Rice University engineers can turn sunlight into hydrogen with record-breaking efficiency thanks to a device that combines next-generation halide perovskite semiconductors with electrocatalysts in a single, durable, cost-effective and scalable device.
The new technology is a significant step forward for clean energy and could serve as a platform for a wide range of chemical reactions that use solar-harvested electricity to convert feedstocks into fuels.
The lab of chemical and biomolecular engineer Aditya Mohite built the integrated photoreactor using an anticorrosion barrier that insulates the semiconductor from water without impeding the transfer of electrons. According to a study published in Nature Communications, the device achieved a 20.8% solar-to-hydrogen conversion efficiency.
"Using sunlight as an energy source to manufacture chemicals is one of the largest hurdles to a clean energy economy," said Austin Fehr, a chemical and biomolecular engineering doctoral student and one of the study's lead authors. "Our goal is to build economically feasible platforms that can generate solar-derived fuels. Here, we designed a system that absorbs light and completes electrochemical water-splitting chemistry on its surface."
The device is known as a photoelectrochemical cell because the absorption of light, its conversion into electricity and the use of the electricity to power a chemical reaction all occur in the same device. Until now, using photoelectrochemical technology to produce green hydrogen was hampered by low efficiencies and the high cost of semiconductors.
"All devices of this type produce green hydrogen using only sunlight and water, but ours is exceptional because it has record-breaking efficiency and it uses a semiconductor that is very cheap," Fehr said.
The Mohite lab and its collaborators created the device by turning their highly-competitive solar cell into a reactor that could use harvested energy to split water into oxygen and hydrogen. The challenge they had to overcome was that halide perovskites are extremely unstable in water and coatings used to insulate the semiconductors ended up either disrupting their function or damaging them.
"Over the last two years, we've gone back and forth trying different materials and techniques," said Michael Wong, a Rice chemical engineer and co-author on the study.
After lengthy trials failed to yield the desired result, the researchers finally came across a winning solution.
"Our key insight was that you needed two layers to the barrier, one to block the water and one to make good electrical contact between the perovskite layers and the protective layer," Fehr said. "Our results are the highest efficiency for photoelectrochemical cells without solar concentration, and the best overall for those using halide perovskite semiconductors.
"It is a first for a field that has historically been dominated by prohibitively expensive semiconductors, and may represent a pathway to commercial feasibility for this type of device for the first time ever," Fehr said.
The researchers showed their barrier design worked for different reactions and with different semiconductors, making it applicable across many systems.
"We hope that such systems will serve as a platform for driving a wide range of electrons to fuel-forming reactions using abundant feedstocks with only sunlight as the energy input," Mohite said.
"With further improvements to stability and scale, this technology could open up the hydrogen economy and change the way humans make things from fossil fuel to solar fuel," Fehr added.
Rice graduate students Ayush Agrawal and Faiz Mandani are lead authors on the study alongside Fehr.
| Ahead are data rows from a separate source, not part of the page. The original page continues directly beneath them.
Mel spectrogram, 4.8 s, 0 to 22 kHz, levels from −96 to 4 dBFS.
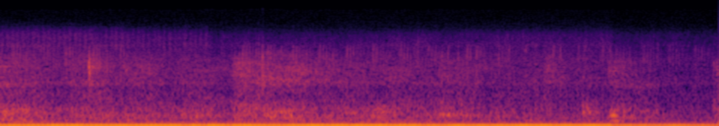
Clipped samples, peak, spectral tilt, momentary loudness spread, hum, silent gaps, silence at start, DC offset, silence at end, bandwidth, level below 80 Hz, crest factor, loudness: under 0.1%; -16 dBFS; -5.5 dB/octave; 2 LU; none; none; 0 s; under 0.1%; 0 s; 7.6 kHz; -26 dBFS; 10 dB; -34 LUFS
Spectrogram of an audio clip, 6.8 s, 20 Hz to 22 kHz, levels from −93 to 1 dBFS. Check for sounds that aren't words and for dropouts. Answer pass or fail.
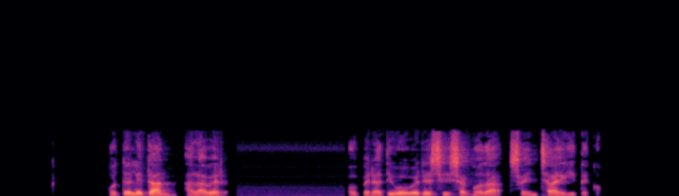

The work was also authored in part by the National Renewable Energy Laboratory, which is operated by Alliance for Sustainable Energy LLC for the Department of Energy under Contract DE-AC36-08GO28308.
Mohite is an associate professor of chemical and biomolecular engineering and the faculty director of the Rice Engineering Initiative for Energy Transition and Sustainability, or REINVENTS. Wong is the Tina and Sunit Patel Professor in Molecular Nanotechnology, chair and professor of chemical and biomolecular engineering, and a professor of chemistry, materials science and nanotechnology, as well as civil and environmental engineering.
The research was supported by the Department of Energy (DE-EE0008843), SARIN Energy Inc. and Rice's Shared Equipment Authority.
Cite This Page: